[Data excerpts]
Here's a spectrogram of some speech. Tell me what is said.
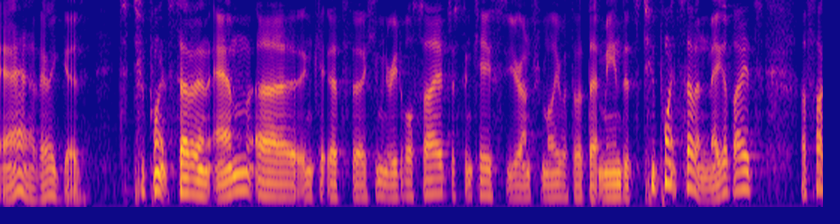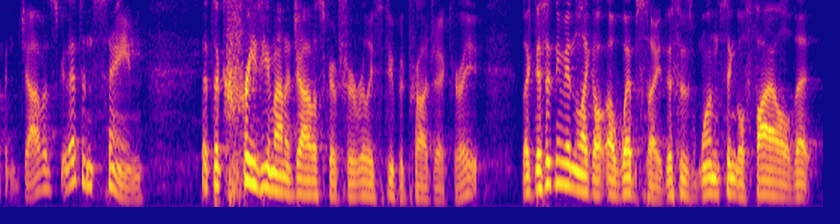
Yeah, very good. It's 2.7 M. Uh, that's the human readable side. Just in case you're unfamiliar with what that means, it's 2.7 megabytes of fucking JavaScript. That's insane. That's a crazy amount of JavaScript for a really stupid project, right? Like this isn't even like a, a website. This is one single file that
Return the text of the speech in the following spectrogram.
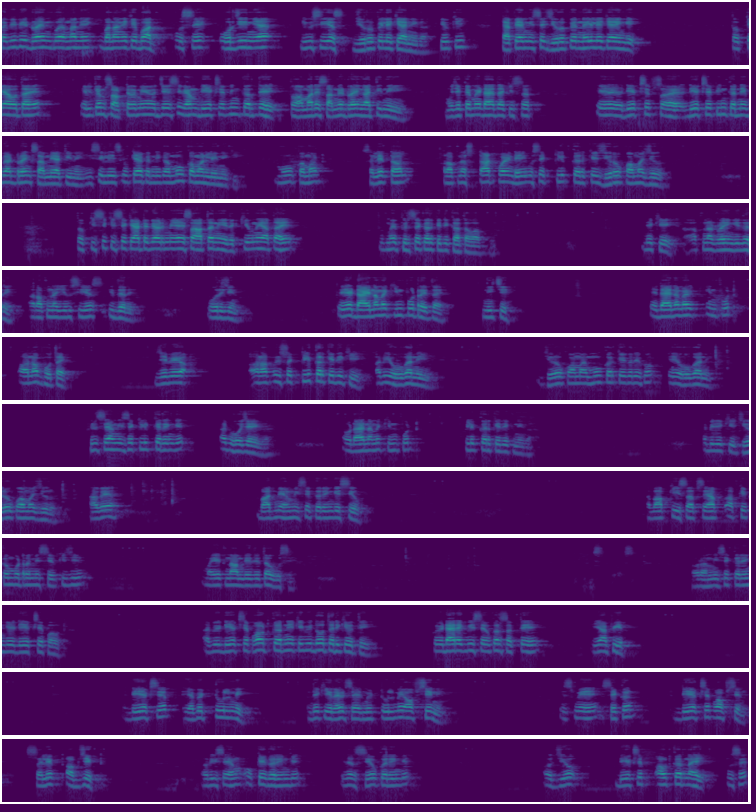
कभी भी ड्राइंग बनाने बनाने के बाद उससे ओरिजिन या यू सी एस ज़ीरो पे लेके आने का, क्योंकि यहाँ पे हम इसे ज़ीरो पे नहीं लेके आएँगे। तो क्या होता है एलकेम सॉफ्टवेयर में जैसे भी हम डी करते हैं तो हमारे सामने ड्राइंग आती नहीं है। मुझे कमेंट आया था कि, सर, ये डी एक्सेप डी इन करने के बाद ड्राइंग सामने आती नहीं। इसीलिए इसको क्या करने का मूव कमांड लेने की। मूव कमांड सेलेक्ट ऑल और अपना स्टार्ट पॉइंट है, उसे क्लिक करके ज़ीरो कामा ज़ीरो तो किसी किसी कैटेगरी में ऐसा आता नहीं है, क्यों नहीं आता है? तो मैं फिर से करके दिखाता हूँ आपको। देखिए, अपना ड्राइंग इधर है, और अपना यूसीएस इधर है ओरिजिन तो ये डायनामिक इनपुट रहता है, नीचे। ये डायनामिक इनपुट ऑन ऑफ़ होता है। जब ये ऑन ऑफ़ इसे क्लिक करके देखिए, अभी होगा नहीं। ज़ीरो को मैं मूव करके देखो, ये होगा नहीं। फिर से हम इसे क्लिक करेंगे, अब हो जाएगा। और डायनामिक इनपुट क्लिक करके देखने का। अभी देखिए ज़ीरो कॉमा ज़ीरो आ गया। बाद में हम इसे करेंगे सेव। अब आपके हिसाब से आप, आपके कंप्यूटर में सेव कीजिए। मैं एक नाम दे देता हूँ उसे। और हम इसे करेंगे डी एक्सेप आउट अभी डी एक्सेप आउट करने के भी दो तरीके होते हैं। कोई डायरेक्ट भी सेव कर सकते हैं, या फिर डी एक्सेप या फिर टूल में। देखिए राइट साइड में टूल में ऑप्शन है। इसमें सेकंड डी एक्सेप ऑप्शन सेलेक्ट ऑब्जेक्ट और इसे हम ओके करेंगे, इधर सेव करेंगे और जो डी एक्सेप आउट करना है, उसे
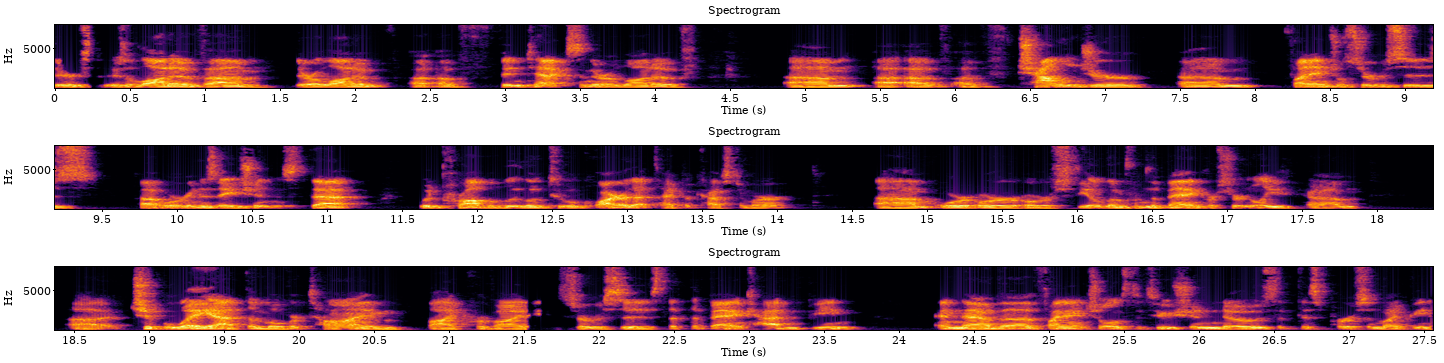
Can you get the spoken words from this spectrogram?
there's there's a lot of um, there are a lot of uh, of fintechs and there are a lot of um, uh, of, of challenger um, financial services uh, organizations that would probably look to acquire that type of customer um, or, or, or, steal them from the bank or certainly um, uh, chip away at them over time by providing services that the bank hadn't been. And now the financial institution knows that this person might be an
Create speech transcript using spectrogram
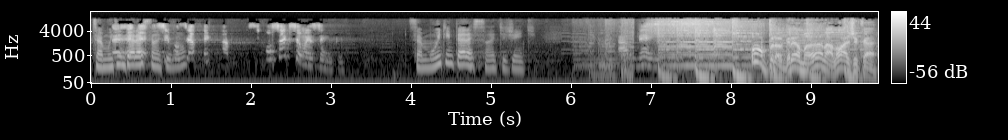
Isso é muito interessante. É, é, se você aceitar, você consegue ser um exemplo. Isso é muito interessante, gente. Amém. O programa Analógica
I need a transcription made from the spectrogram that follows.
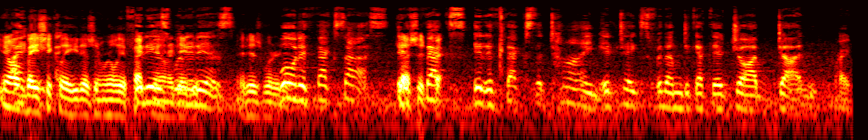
you know I- basically it doesn't really affect It me is on a what it is. It is what it is. well, it affects us. Yes, it it fa- affects it affects the time it takes for them to get their job done. Right.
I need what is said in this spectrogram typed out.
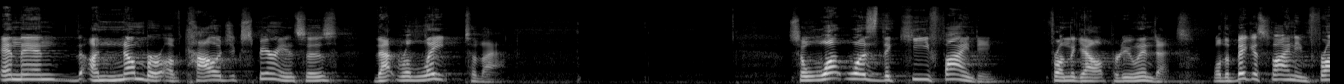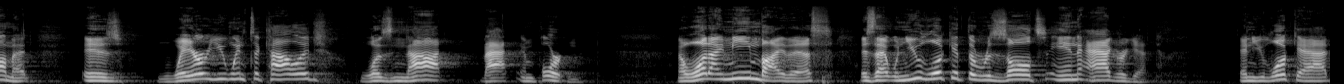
and then a number of college experiences that relate to that. So, what was the key finding from the Gallup Purdue Index? Well, the biggest finding from it is where you went to college was not that important. Now, what I mean by this is that when you look at the results in aggregate and you look at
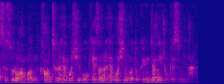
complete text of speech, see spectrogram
스스로 한번 카운트를 해보시고 계산을 해보시는 것도 굉장히 좋겠습니다.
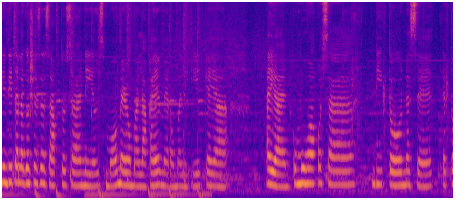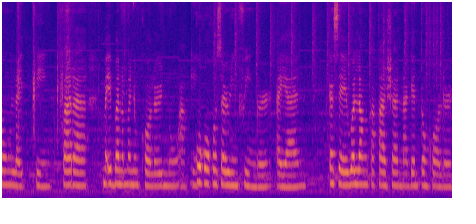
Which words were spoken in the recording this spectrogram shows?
hindi talaga siya sasakto sa nails mo. Merong malaki, merong maliit. Kaya, ayan, kumuha ko sa dito na set, itong light pink, para maiba naman yung color nung aking kuko ko sa ring finger. Ayan. Kasi walang kakasya na gantong color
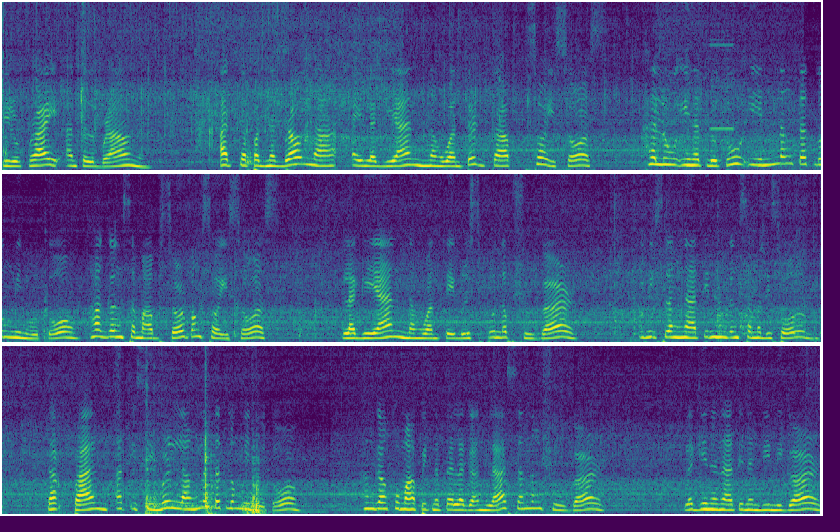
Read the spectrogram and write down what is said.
Stir fry until brown. At kapag nag-brown na, ay lagyan ng 1 3 cup soy sauce. Haluin at lutuin ng 3 minuto hanggang sa maabsorb ang soy sauce. Lagyan ng 1 tablespoon of sugar. Inis lang natin hanggang sa madissolve. Takpan at isimmer lang ng 3 minuto hanggang kumapit na talaga ang lasa ng sugar. Lagyan na natin ng vinegar.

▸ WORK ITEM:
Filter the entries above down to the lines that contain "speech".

▸ EXERCISE ANSWER:
Here's a spectrogram of some speech. Tell me what is said.
Return the text of the speech in the following spectrogram.
Create speech transcript using spectrogram
complete text of speech, see spectrogram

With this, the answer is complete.